Senden, Mario; Lange, Gesa; Radermacher, Alexandra; De Weerd, Peter (2020). Interfering with a memory without erasing its trace [Dataset]. Dryad.


Previous research has shown that performance of a novice skill can be easily interfered with by subsequent training of another skill. We address the open questions whether extensively trained skills show the same vulnerability to interference as novice skills and which memory mechanism regulates interference between expert skills. We developed a recurrent neural network model of V1 able to learn from feedback experienced over the course of a long-term orientation discrimination experiment. After first exposing the model to one discrimination task for 3480 consecutive trials, we assessed how its performance was affected by subsequent training in a second, similar task. Training the second task strongly interfered with the first (highly trained) discrimination skill. The magnitude of interference depended on the relative amounts of training devoted to the different tasks. We used these and other model outcomes as predictions for a perceptual learning experiment in which human participants underwent the same training protocol as our model. Specifically, over the course of three months participants underwent baseline training in one orientation discrimination task for 15 sessions before being trained for 15 sessions on a similar task and finally undergoing another 15 sessions of training on the first task (to assess interference). Across all conditions, the pattern of interference observed empirically closely matched model predictions. According to our model, behavioral interference can be explained by antagonistic changes in neuronal tuning induced by the two tasks. Remarkably, this did not stem from erasing connections due to earlier learning but rather from a reweighting of lateral inhibition.

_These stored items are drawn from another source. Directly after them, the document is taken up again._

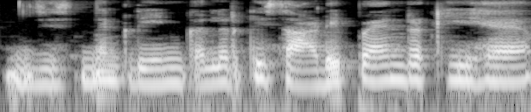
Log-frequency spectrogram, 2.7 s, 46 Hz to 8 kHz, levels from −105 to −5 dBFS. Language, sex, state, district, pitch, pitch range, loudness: Hindi, female, Madhya Pradesh, Dhar, 190 Hz, 175-200 Hz, -16 LUFS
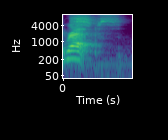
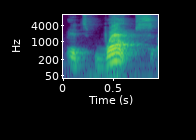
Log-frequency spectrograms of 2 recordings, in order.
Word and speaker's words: Weps: Oh, her name is Petty Officer Weps. Weps? Weps. Oh, wait. Weps? No. Cora Weps Rakes. Reps. It was an R. No, we had subtitles on. No, it's Weps, according to this.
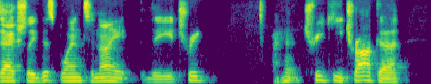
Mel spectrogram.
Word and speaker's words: Triqui: And this is actually this blend tonight, the Triqui Traca. I cannot say it. I can't want to say tricky. That's Triqui.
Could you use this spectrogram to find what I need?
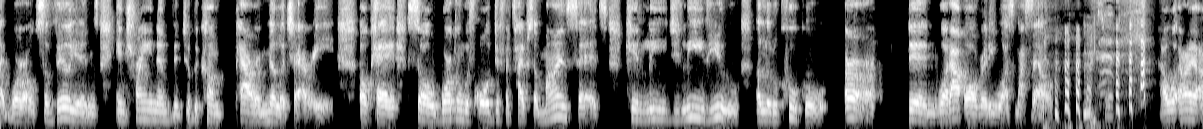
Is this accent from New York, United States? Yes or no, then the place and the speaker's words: yes; New York City, New York, United States; I was born and raised in New York City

Dutch Research Council, Award: 022.001.036

Dutch Research Council, Award: 453.04.002

European Research Council, Award: ERC-2010-AdG

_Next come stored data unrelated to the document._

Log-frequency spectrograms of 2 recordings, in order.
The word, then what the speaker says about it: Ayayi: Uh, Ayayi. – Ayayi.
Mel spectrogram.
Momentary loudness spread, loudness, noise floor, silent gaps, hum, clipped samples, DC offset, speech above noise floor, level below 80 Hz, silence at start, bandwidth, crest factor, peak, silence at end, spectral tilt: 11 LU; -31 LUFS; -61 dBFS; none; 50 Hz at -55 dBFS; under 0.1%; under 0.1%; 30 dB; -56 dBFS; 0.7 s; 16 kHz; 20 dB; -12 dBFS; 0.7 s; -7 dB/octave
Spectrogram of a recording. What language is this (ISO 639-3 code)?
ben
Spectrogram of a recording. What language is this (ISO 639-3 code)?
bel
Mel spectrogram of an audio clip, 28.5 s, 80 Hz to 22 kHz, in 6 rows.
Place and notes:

European Research Council, Award: 269853

European Research Council, Award: 785907 (HBP SGA2)

European Research Council, Award: 720270 (HBP SGA1)